In 1889 he nonetheless announced his qualifications to run for Congress. He was a loyal Democrat, he explained; he kept his promises, and as for people who criticized his occupation, “They don’t know what they are talking about. My business is, and always has been…to encourage physical culture....Many a young man is bigger and stronger because my example has set him to work.” (Gingerly party bosses politely overlooked his offer.)
One of the young men Sullivan had set to work was James John Corbett, who left his bank teller’s cage in San Francisco that same year to pursue Sullivan’s title—and the big cash prizes that now went with it. The two men finally met at New Orleans three years later. The champion, overweight at thirty-three and breathing hard from the eighth round on, never caught up with his agile challenger, who banged him with counterpunches every time he lunged until he collapsed in the twenty-first round.
There can be few more disheartening moments in boxing than to land your best punch and see its target smile.

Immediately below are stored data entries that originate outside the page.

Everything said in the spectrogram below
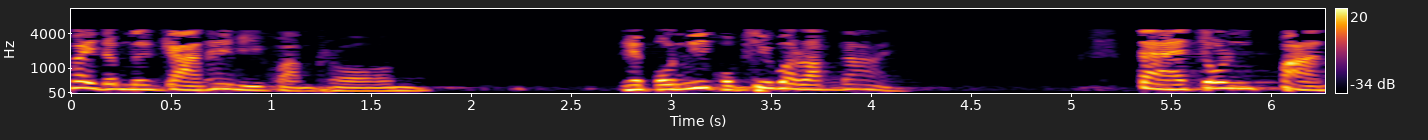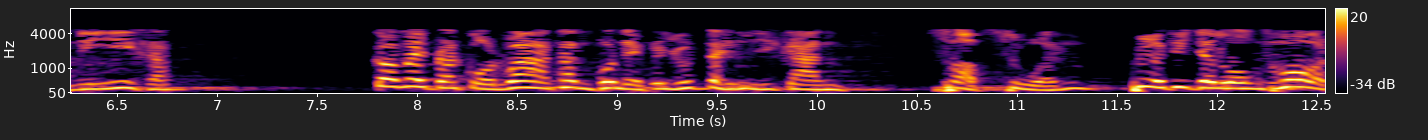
ไม่ดำเนินการให้มีความพร้อม เหตุผลนี้ผมคิดว่ารับได้ แต่จนป่านนี้ครับ ก็ไม่ปรากฏว่าท่านพลเอกประยุทธ์ได้มีการสอบสวนเพื่อที่จะลงโทษ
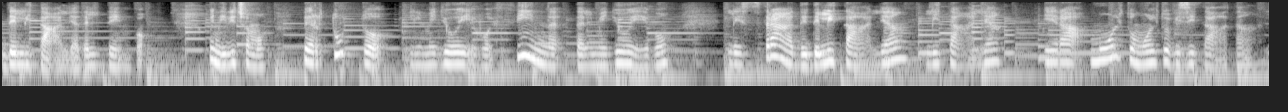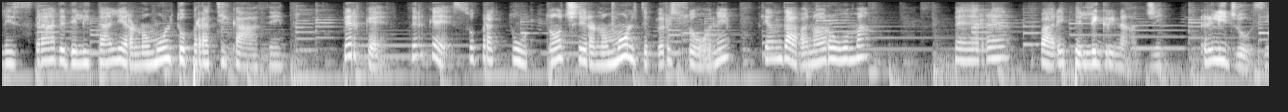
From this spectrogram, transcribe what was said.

As Isenberg points out, nothing in Sullivan’s ring career became him so much as his leaving of it. Shrugging off the restraining hands of his seconds, who thought he wanted to continue his hopeless battle, he managed to lean heavily on the ropes long enough to deliver a curtain speech: “Gentlemen....All I have to say is that I came into the ring once too often—and if I had to get licked I’m glad I was licked by an American. I remain your warm and personal friend, John L. Sullivan.”
Sullivan lived on for another twenty-six years, little better suited to retirement than most of the champions who came after him. By one estimate he had made and lost more than a million dollars; he failed three times at saloon-keeping, was forced to pawn his gaudy championship belt, tried refereeing, hurling across the ring lighter men when they dared clinch, and in 1905, at the age of forty-seven and weighing a wobbly 273 pounds, had enough left to knock out an opponent half his age for five full minutes.
Instead of resuming boxing, however, he gave up alcohol—"If I ever take another drink as long as I live,” he told astonished fellow patrons in a hotel bar in Terre Haute, Indiana, “I hope to God I choke"—and later launched a new career as a temperance lecturer.
Having opened a new way to wealth for poor whites, Sullivan sought to obstruct it for all blacks. He was an implacable believer in the color line. "I will not fight a negro,” he used to boast. “I never have and never shall.” When, in 1908, the heavyweight champion, Tommy Burns of Australia, signed to fight Jack Johnson, Sullivan piously denounced the foreigner’s greed. “Shame on the money-mad champion!” he said. “Shame on the man who upsets good American precedents because there are Dollars, Dollars, Dollars in it.” To Sullivan’s credit, once Burns was knocked out, he wrote that despite his own “well-known antipathy to [Johnson’s] race,” the black man had won fair and square.
In 1910 he married a woman he had known since childhood, almost as tall as he and nearly as wide. She moved with him to a Massachusetts farm and kept a careful eye on what little money her husband retained.
John L. Sullivan died of cardiac arrest at fifty-nine in 1918. For the wake, held in his sister’s parlor, the undertakers laid him out in a tuxedo, his massive right fist clenched over his heart.